How Queer People “Come In”

Shoshana Rosenberg

shoshana.rosenberg@curtin.edu.au I Curtin University

 

Key Learnings:

  • “Coming In”, the process of self-acceptance and self-understanding, is a vital aspect of queer people’s experiences
  • “Coming Out” is not a linear process, and disclosure does not determine satisfaction
  • Sexual self-discovery is a life-long process

Contemporary perspectives on the development and concretisation of queer sexuality continue to focus on the external factors involved with negotiating one’s sexuality, such as community engagement and self-disclosure (a.k.a Coming Out). Coming Out in particular is posited in most literature as the core determinant for achieving satisfaction and self-acceptance as a queer person. This logic dictates that ‘closeted’ individuals cannot attain these experiences of growth, and those who have ‘come out of the closet’ are assured them. However, this narrative does not comprehensively reflect the experiences of queer people. For many, these negotiations are far more complex, and the process of self-disclosure is neither monolithic nor finite. Coming Out is not linear, and cannot be easily identified by a model or graph. It is also not the most prominent key to self-acceptance and understanding for many queer people. 

Through interviews with 12 queer Western Australian people, the author explored queer emotional and psychological experiences of sexual self-discovery. Interviewees reflected significant variations in experiences, priorities and understandings of their ‘journey’ to sexuality and where they sat with it at the time of the interview. Ultimately, self-disclosure’s role was deprioritised for most interviewees, with self-acceptance, self-comprehension and the acceptance of queer sexuality as an ongoing process being much more salient aspects of their journey. 
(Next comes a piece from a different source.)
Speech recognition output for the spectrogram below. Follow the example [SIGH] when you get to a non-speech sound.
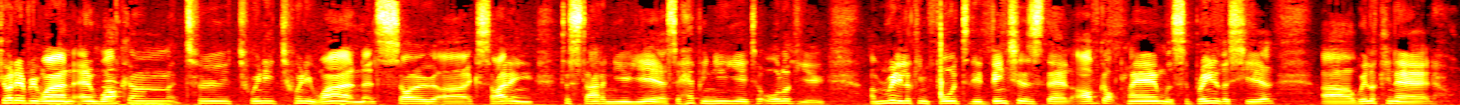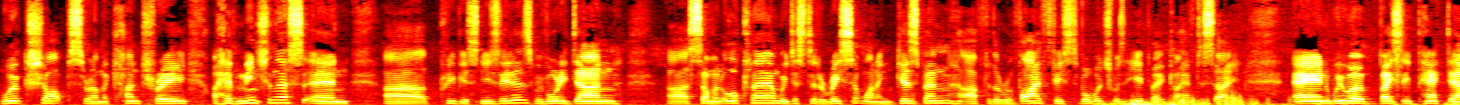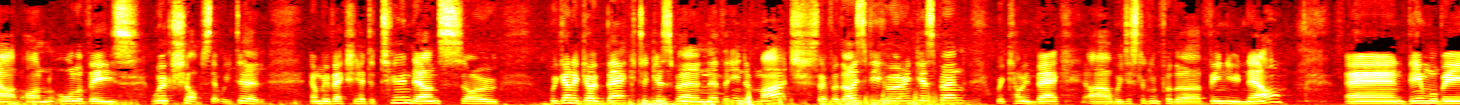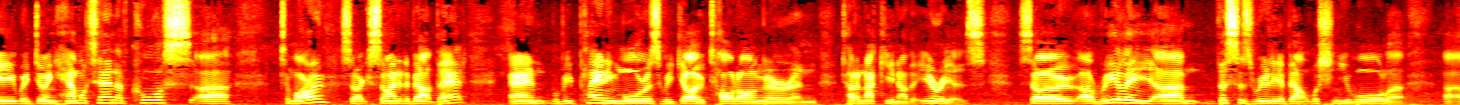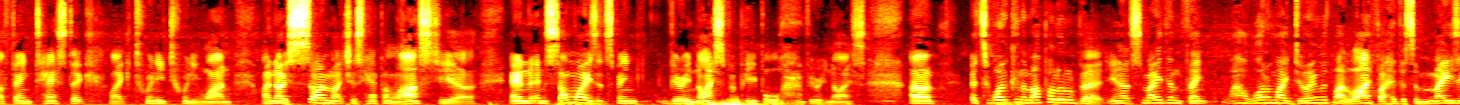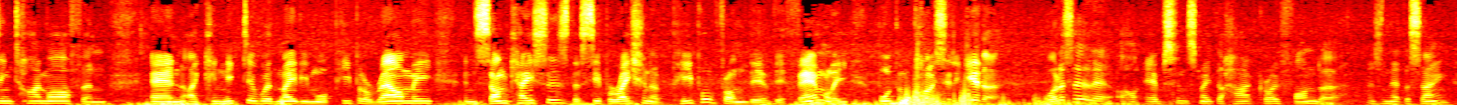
Kia everyone and welcome to 2021. It's so uh, exciting to start a new year. So happy new year to all of you. I'm really looking forward to the adventures that I've got planned with Sabrina this year. Uh, we're looking at workshops around the country. I have mentioned this in uh, previous newsletters. We've already done uh, some in Auckland. We just did a recent one in Gisborne after the Revive Festival, which was epic, I have to say. And we were basically packed out on all of these workshops that we did, and we've actually had to turn down. So we're going to go back to Gisborne at the end of March. So for those of you who are in Gisborne, we're coming back. Uh, we're just looking for the venue now, and then we'll be we're doing Hamilton, of course, uh, tomorrow. So excited about that and we'll be planning more as we go, Tauranga and Taranaki and other areas. So uh, really, um, this is really about wishing you all a, a fantastic like 2021. I know so much has happened last year and in some ways it's been very nice for people, [LAUGHS] very nice. Uh, it's woken them up a little bit. You know, it's made them think, wow, what am I doing with my life? I had this amazing time off and, and I connected with maybe more people around me. In some cases, the separation of people from their, their family brought them closer together. What is it? That, oh, absence make the heart grow fonder. Isn't that the saying?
The author has labelled this refocusing of queer sexual narratives, from self-disclosure to internal processes and cognitions, as Coming In. This is in response to the intensive societal focus on Coming Out, which often erases the perpetual nature of self-disclosure, as well as the vital internal processes involved in realising and materialising queer sexuality. Ultimately, both self-disclosure and Coming In form parts of a queer person’s narrative; but it is important to privilege those hidden parts of sexuality formation which are often missing from the story.